*Even members of the C-Suite are afraid of losing their job, especially that of the CISO. According to the survey, up to 33% of their employers are now making use of what is known as a “Virtual CISO”, or a “vCISO”. The thinking here is that why pay a six-digit salary when the same level of work can be done for literally pennies on the dollar outsourcing this role to a third party?
In order to combat all of this, President Trump and his administration just signed an Executive Order in order take proactive steps to shorten the Cybersecurity workforce gap. Although this is a good step forward, once again, it is too broad and general, with no specific actions being mentioned.
One area that was clearly mentioned, however is that the Executive Order will allow for the Department of Homeland Security (DHS) to partner up with Corporate America and private industry, in order to help step up recruitment efforts, known as the “Federal Cybersecurity Rotational Program.”
My thoughts on this?
To be honest, trying to fill the void in this Cybersecurity workforce shortage will be a difficult and long task. One would think, that people would just jump in board, and make a huge career shift to a much higher paying and stable job. But this is not always the case, as the survey has revealed. Even the Cybersecurity workers that are currently employed are venting some serious frustrations.
It’s not that they do not command a high salary or have great benefits. These workers often work very long hours, (up to 12 hours straight) without enough of a rest period in between this long shift. This is just one thing, but they are also expected to work miracles, and prevent Cyberattacks from occurring. But remember, this is the responsibility of all employees, not just the IT Security staff.
Also, in order to keep your existing IT Security staff from burning out, the C-Suite needs to take more time in being proactive in listening and engaging into their ideas for new initiatives. Remember, each and every suggested project may not be implemented, but the act of at least listening will go a long way in boosting Cybersecurity morale and productivity.

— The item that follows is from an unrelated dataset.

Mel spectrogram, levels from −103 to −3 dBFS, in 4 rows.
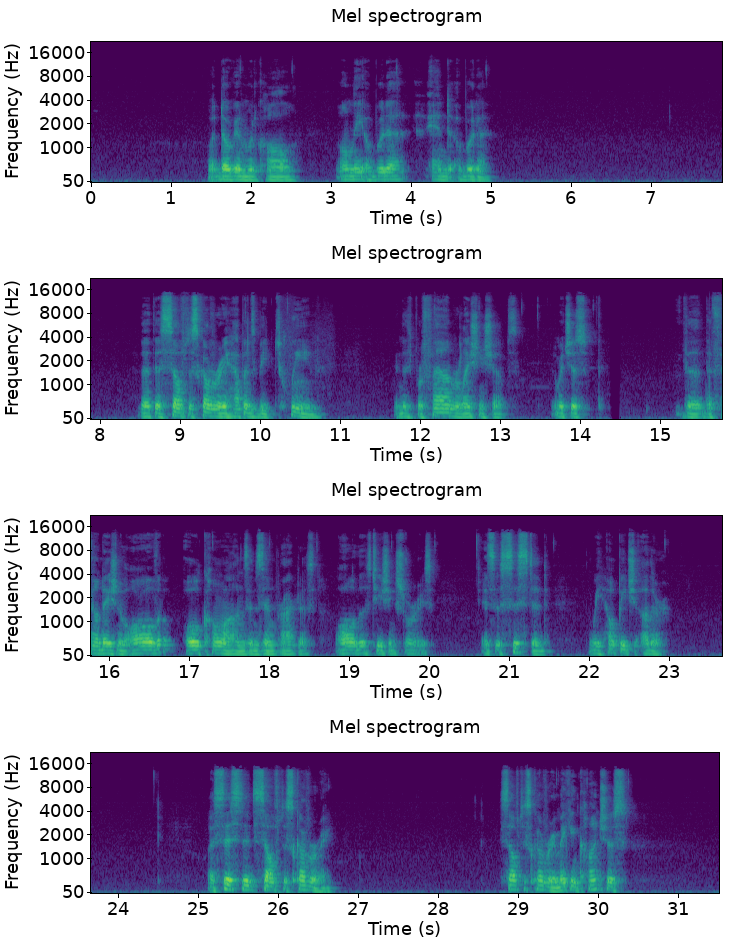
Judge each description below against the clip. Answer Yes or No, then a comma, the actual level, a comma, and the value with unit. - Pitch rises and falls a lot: No, average, 4.5 semitones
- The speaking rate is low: Yes, slow, 90 wpm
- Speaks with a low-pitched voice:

In other words, make your Cybersecurity workers feel appreciated by giving them tokens of appreciation-such as cash awards, bonuses, gift cards, free passes out to a date with their significant other, discounts to the gym in order to relieve mental stress, etc.
But this is from the employer side of things. How about from the recruitment side? Well, I have written a lot of articles on this, and there are a lot of tools and venues out there how to lure top talent. This ranges from offering internships to college students, having Cyber related boot camps for teenagers while they are still in high school, and even making hackers turn over from the proverbial bad side to the good side.
While all this is great in order to lure people in to apply and be accepted for Cybersecurity jobs, the trick is how to keep them further motivated so that they will continue to stay in Cybersecurity for a career for the long term and continue sharpening their skillset?
This question is even more difficult to answer than the employer side of looking at this. Human motivation is a very complex and difficult thing to answer, and ultimately, it will be up to the employers in Corporate America as to how they will do this. But each and every company is unique in this, so there is no easy answer to it.
But there is one thing to say with absolute, 100% certainty: If you want a job, they will always be available in Cybersecurity. But how you get there depends upon you and the organization you ultimately work for.
Finally, further details on the study can be seen at this link:
Details on Trump’s Cybersecurity Executive Order can be seen here: